Pricing mechanisms, taxes, whatever you want to call them, have been in the news of late. Like it or not, Australia now has a carbon tax. The topic of tax is at the forefront of people’s minds and a suite of cuts and exemptions, including a modest raise to the Luxury Car Tax threshold, have been launched as part of the carbon price package.
Yet, the risincrease in the LCT threshold hasn’t satisfied the Victorian Automobile Chamber of Commerce and they are repeating their plea to the Federal Government to have the LCT scrapped.
“Time and again, we have informed the Federal Government that this tax is unfair,” VACC Executive Director, David Purchase, said.
“As recently as May this year, in our Federal Budget analysis, VACC stated that this inappropriate imposition on vehicle purchases should be removed or, at the very least, the threshold should be doubled. Therefore a 2.9 per cent threshold increase falls way short of our expectations.”
You can read the VACC’s statement in full after the break. The video above shows BMW Australia boss Phil Horton share his displeasure for the LCT, originally posted as part of an April Fool’s Day gag.
VACC Repeats Its Call for the Abolition of the Luxury Car Tax
The Australian Government increased the threshold for the luxury car tax (LCT) from $57,466 to $59,133 on 1 July 2012. VACC, the peak automotive industry body in Victoria, has campaigned for the tax to be either scrapped or, at the very least, for the threshold to be significantly increased.
In July 2008, in a submission to the Senate Economics Committee Inquiry into Luxury Car Tax Bills, VACC stated that the ‘LCT is a remnant of a time when sales taxes and other inequities existed prior to the GST, taxing products at different rates without sound policy objectives. VACC recommends that the LCT threshold be increased to at least $75,000 and preferably to over $100,000 in order to catch up with the failure to index the threshold appropriately in the past’.
Today, VACC stands by that same statement.
“To say we are disappointed is an understatement,” VACC Executive Director, David Purchase, said.
“Time and again, we have informed the Federal Government that this tax is unfair. As recently as May this year, in our Federal Budget analysis, VACC stated that this inappropriate imposition on vehicle purchases should be removed or, at the very least, the threshold should be doubled. Therefore a 2.9 per cent threshold increase falls way short of our expectations.

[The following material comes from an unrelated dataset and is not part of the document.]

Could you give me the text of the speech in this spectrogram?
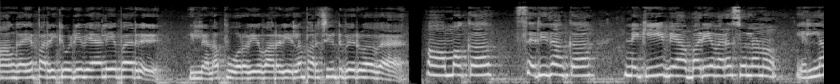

“The announcement is also frustrating because this tax should be repealed, and yet, the decision proves the Government has every intention of continuing to tax motor vehicles as luxuries.
“Many vehicles in the $59,133 and over price range are family vehicles featuring important safety technologies and are considered a necessity by the purchaser rather than an indulgence. When you think of luxuries, most people think of the excesses of the rich and famous, for example, a private jet or helicopter, yachts, jewellery, or works of art, and yet, these extravagant purchases are not subjected to additional taxes.

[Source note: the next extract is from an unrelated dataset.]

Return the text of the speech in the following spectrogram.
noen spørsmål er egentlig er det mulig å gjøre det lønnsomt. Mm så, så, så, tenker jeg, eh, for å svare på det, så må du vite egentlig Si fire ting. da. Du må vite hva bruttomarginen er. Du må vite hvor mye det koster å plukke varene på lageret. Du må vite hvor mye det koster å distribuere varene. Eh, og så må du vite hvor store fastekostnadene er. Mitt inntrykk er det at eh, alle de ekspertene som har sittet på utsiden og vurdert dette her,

“We repeat our call to the Federal Government to review the LCT with a view to scrapping it,” Mr Purchase said.
VACC is not alone in its condemnation of the LCT. Both the state and national Australian Automobile Dealers Associations (AADA-Vic & AADA-National) and the Australian Motor Industry Federation (AMIF) are also campaigning for the abolition of the luxury car tax.